Scholarship as an Avocation

October 10, 2007
Posted by Jay Livingston

Max Weber wrote an essay about “Scholarship as a Vocation” (the more commonly used translation is “Science as a Vocation”). It’s a classic, but Weber, in focusing on the professionals, forgot about the hobbyists tinkering in their garages. Sometimes, they do it better.

When I was an undergraduate, there was a lab technician who worked for the biochemistry department – I don’t think he had a college degree, he may even have been a high school droupout – who knew more than most of the doctoral students and probably some of the faculty. He was also the quarterback on the biochem intramural football team, which is why they usually won.

I was reminded of this by two things this week: my sister-in-law’s birthday dinner and Andrew Gelman’s Social Science Statistic Blog.

Gelman prints a rant (his word, not mine) that someone sent him about a wrongheaded statistical analysis done by some consultant for a local government project.
Gelman agrees and adds:
This certainly doesn't surprise me: I've seen worse from paid statistical consultants on court cases, including one from a consultant . . . who reportedly was paid hundreds of thousands of dollars for his services.
The key problems seem to be:
1. Statistics is hard, and not many people know how to do it.
2. The people who need statistical analysis don't always know where to look.
The people with credentials can be wrong. And sometimes the uncredentialed guys – like the lab technician – surprise you.

Take Howie, a guy you would never mistake as an academic.
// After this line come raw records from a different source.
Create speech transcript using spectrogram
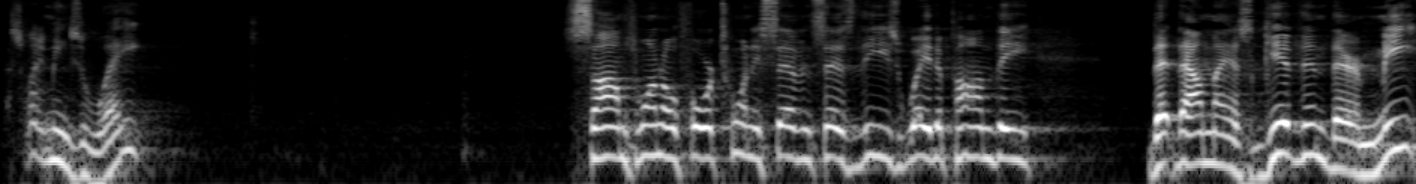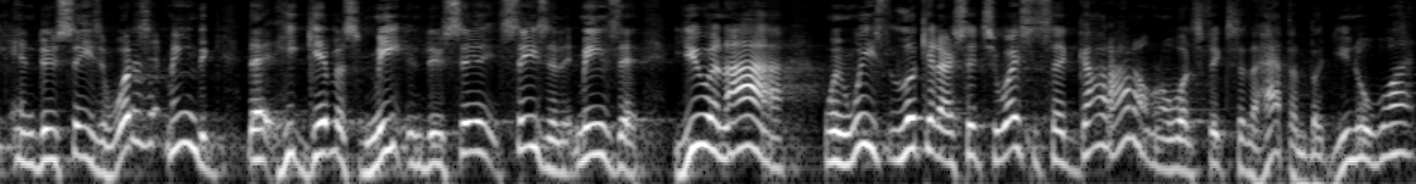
That's what it means to wait. Psalms 104 27 says, These wait upon thee that thou mayest give them their meat in due season. What does it mean to, that he give us meat in due season? It means that you and I, when we look at our situation, say, God, I don't know what's fixing to happen, but you know what?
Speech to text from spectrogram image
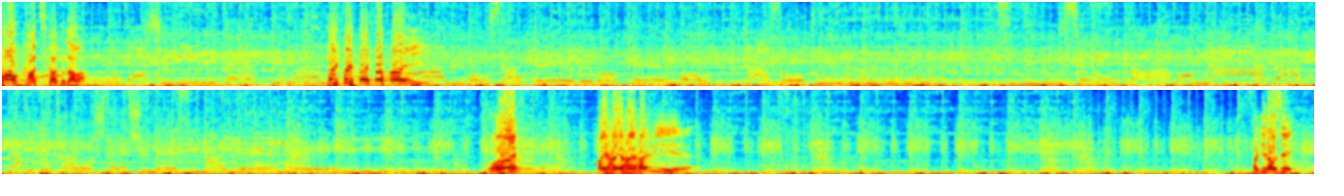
う勝ち確だわ。はいはいはいはいはい。来い。はいはいはいはい。先倒し。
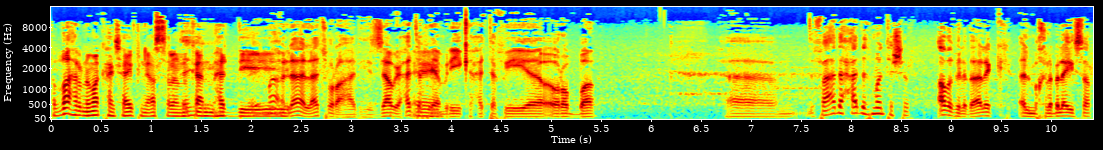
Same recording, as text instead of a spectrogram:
فالظاهر إنه ما كان شايفني أصلا إنه كان إيه. مهدي إيه، ما لا لا ترى هذه الزاوية حتى في إيه. أمريكا حتى في أوروبا آم، فهذا حادث منتشر أضف إلى ذلك المخلب الأيسر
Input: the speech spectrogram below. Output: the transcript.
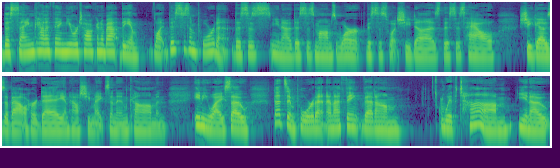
the same kind of thing you were talking about. The like, this is important. This is you know, this is mom's work. This is what she does. This is how she goes about her day and how she makes an income. And anyway, so that's important. And I think that um, with time, you know,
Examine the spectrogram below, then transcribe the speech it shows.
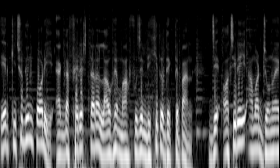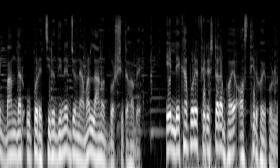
এর কিছুদিন পরই একদা ফেরেশতারা লাউহে মাহফুজে লিখিত দেখতে পান যে অচিরেই আমার জন্য এক বান্দার উপরে চিরদিনের জন্য আমার লানত বর্ষিত হবে। এ লেখা পড়ে ফেরেশতারা ভয়ে অস্থির হয়ে পড়ল।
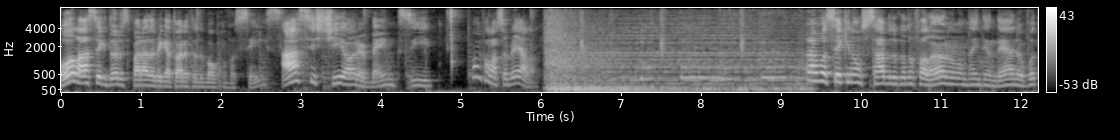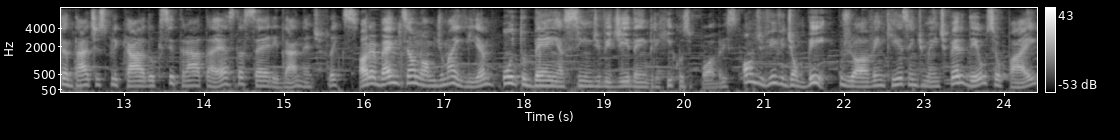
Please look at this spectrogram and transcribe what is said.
Olá, seguidores do Parada Obrigatória, tudo bom com vocês? Assisti Outer Banks e vamos falar sobre ela. Pra você que não sabe do que eu tô falando, não tá entendendo, eu vou tentar te explicar do que se trata esta série da Netflix. Outer Banks é o nome de uma ilha, muito bem assim dividida entre ricos e pobres, onde vive John B, um jovem que recentemente perdeu seu pai.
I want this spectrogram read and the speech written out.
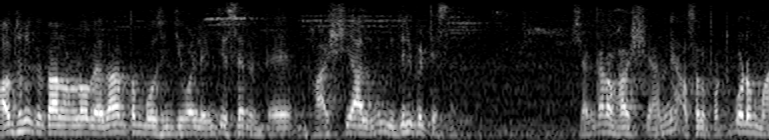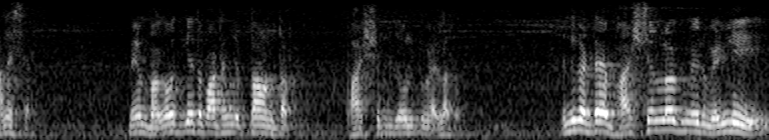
ఆధునిక కాలంలో వేదాంతం బోధించే వాళ్ళు ఏం చేశారంటే భాష్యాలని విదిలిపెట్టేశారు. శంకర భాష్యాన్ని అసలు పట్టుకోవడం మానేశారు. మేము భగవద్గీత పాఠం చెప్తా ఉంటారు. భాష్యం జోలికి వెళ్ళరు. ఎందుకంటే భాష్యంలోకి మీరు వెళ్ళి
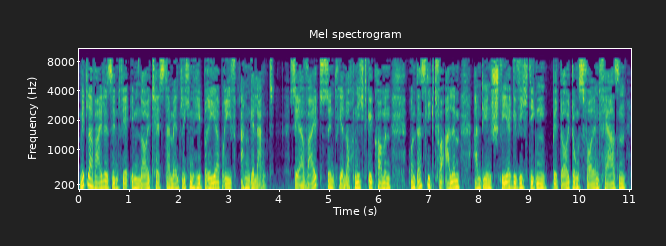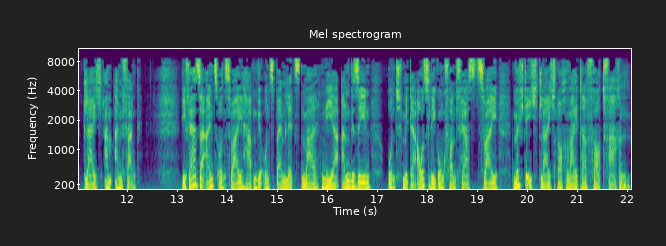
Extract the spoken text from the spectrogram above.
Mittlerweile sind wir im neutestamentlichen Hebräerbrief angelangt. Sehr weit sind wir noch nicht gekommen, und das liegt vor allem an den schwergewichtigen, bedeutungsvollen Versen gleich am Anfang. Die Verse eins und zwei haben wir uns beim letzten Mal näher angesehen, und mit der Auslegung von Vers zwei möchte ich gleich noch weiter fortfahren.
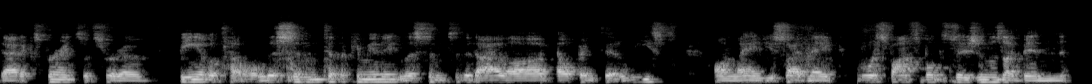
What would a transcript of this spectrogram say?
that experience of sort of being able to listen to the community, listen to the dialogue, helping to at least on land use side make responsible decisions. I've been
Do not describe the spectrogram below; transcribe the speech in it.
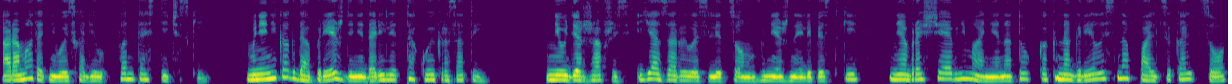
Аромат от него исходил фантастический. Мне никогда прежде не дарили такой красоты. Не удержавшись, я зарылась лицом в нежные лепестки, не обращая внимания на то, как нагрелось на пальце кольцо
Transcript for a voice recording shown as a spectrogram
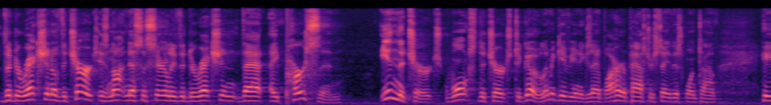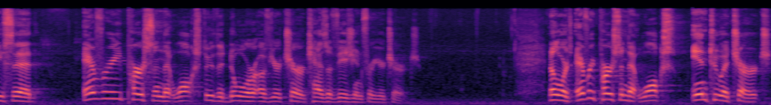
the direction of the church is not necessarily the direction that a person in the church wants the church to go. Let me give you an example. I heard a pastor say this one time. He said, Every person that walks through the door of your church has a vision for your church. In other words, every person that walks into a church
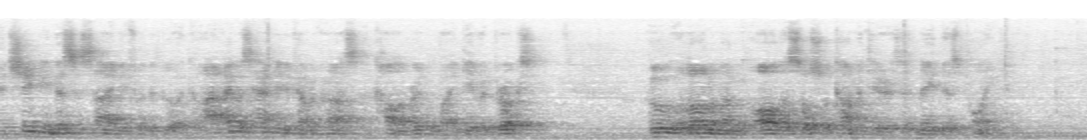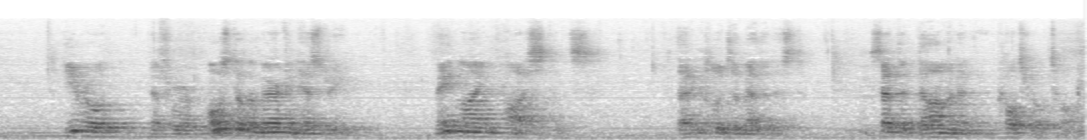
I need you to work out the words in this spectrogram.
in shaping this society for the good. I, was happy to come across a column written by David Brooks, who alone among all the social commentators has made this point. He wrote that for most of American history, mainline Protestants, that includes the Methodist, set the dominant cultural tone.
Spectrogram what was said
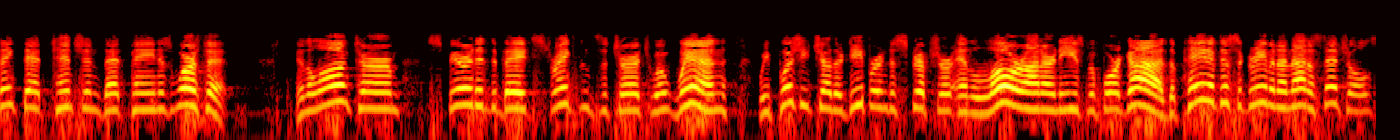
think that tension, that pain is worth it. In the long term, spirited debate strengthens the church when we push each other deeper into Scripture and lower on our knees before God. The pain of disagreement on non essentials,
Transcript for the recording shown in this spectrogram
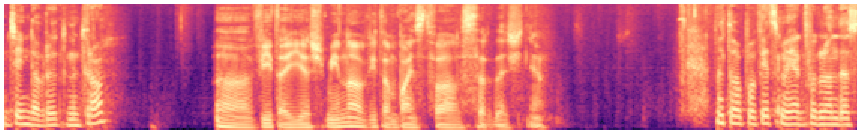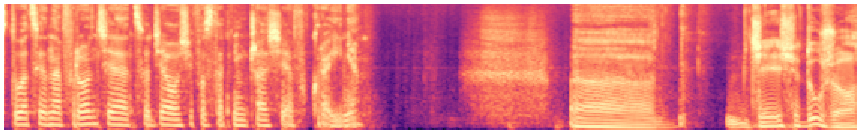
Dzień dobry, Dmytro. Witaj Jaśmino, witam Państwa serdecznie. No to opowiedzmy, jak wygląda sytuacja na froncie, co działo się w ostatnim czasie w Ukrainie. Dzieje się dużo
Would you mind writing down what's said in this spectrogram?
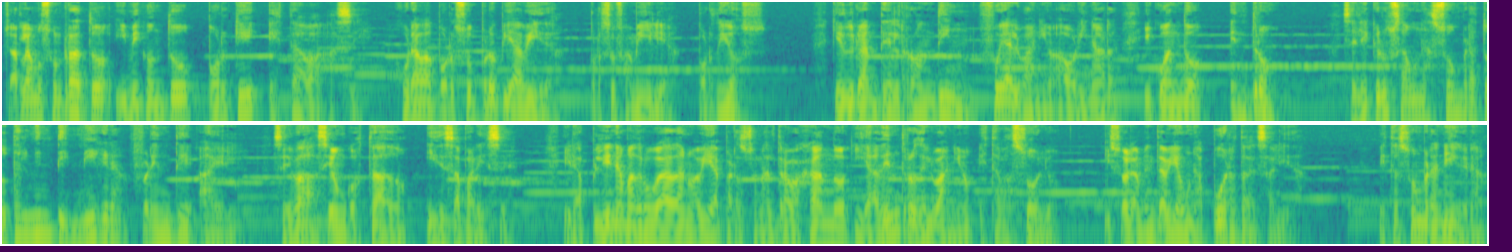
Charlamos un rato y me contó por qué estaba así. Juraba por su propia vida, por su familia, por Dios que durante el rondín fue al baño a orinar y cuando entró se le cruza una sombra totalmente negra frente a él. Se va hacia un costado y desaparece. Era plena madrugada, no había personal trabajando y adentro del baño estaba solo y solamente había una puerta de salida. Esta sombra negra,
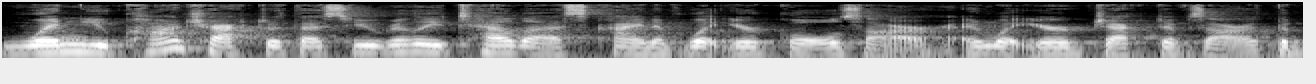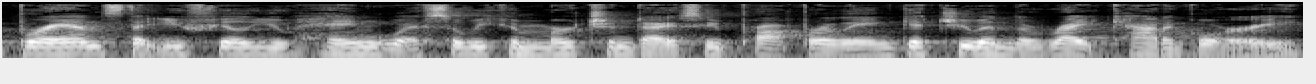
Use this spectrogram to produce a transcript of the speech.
when you contract with us, you really tell us kind of what your goals are and what your objectives are, the brands that you feel you hang with, so we can merchandise you properly and get you in the right category.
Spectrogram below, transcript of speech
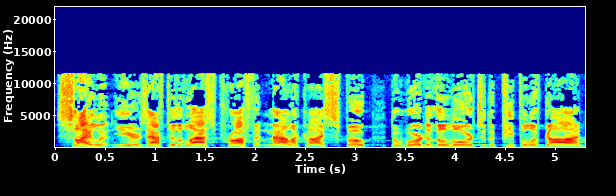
silent years. After the last prophet Malachi spoke the word of the Lord to the people of God,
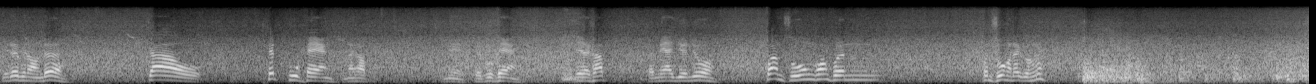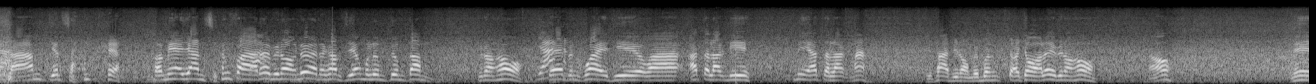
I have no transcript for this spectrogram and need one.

He’s an old friend of my brother- and sister-in-law, and Sunday we were celebrating her birthday somewhere out in Queens at an unpretentious Italian restaurant (decent food, reasonable prices, no tablecloths, Yankees on a couple of TVs in the bar). I was seated down at the end of the table with my brother-in-law and Howie. Talk turned to politics – Hillary, Obama, Rudy – and what about Gore? That got us to Gore 2000 and the electoral college, then to Kerry and the Ohio vote in 2004. Were the elections stolen?

It became clear that Howie knew a lot about voting and irregularities and how you might audit results to detect vote-count tampering. He knew about sample sizes and statistical errors. He knew that no single sample size or percentage was perfect and that you optimize sample size by taking account of of electoral shifts and winning margins. He knew all the ways that a House bill on election audits was flawed. He also knew about hacking electronic voting machines, but he thought the computer scientists were focused on the wrong part of the problem. If you wanted to ensure voting integrity, you had to go for statistical audits. (“The computer science guys, they’re not interested in this stuff.”)

But as far as I knew, this was purely a hobby for him. It certainly wasn’t his job. (The last job he had was for an airline.) He had learned the statistics on his own – books, the Internet – after he’d gotten interested in the problem of election integrity. Now he’s publishing papers with academic co-authors and offering expert testimony on proposed federal legislation.


Anonymous said...

This is an intriguing post, since I'm both obsessed with elections and learning stats (I tend to focus on other aspects, though). How would you do a statistical audit of an election? The only thing I can envision is looking for large blocks of identical ballots (a la the Freakonomics test for teacher test tampering), but that seems like it would be hard to prove, since people vote on the party line so much. What was Howie's plan?

Jay Livingston said...

To verify the electronic vote, you need to have an additional means of recording votes -- a "paper trail." The question is how many of those paper ballots do you need sample in order to make sure that the electronic total wasn't hacked. Howie's point is that there is no fixed number or fixed percentage of ballots for each precinct.

Anonymous said...

Ahhh... got it.

Sheesh. I always miss the obvious stuff.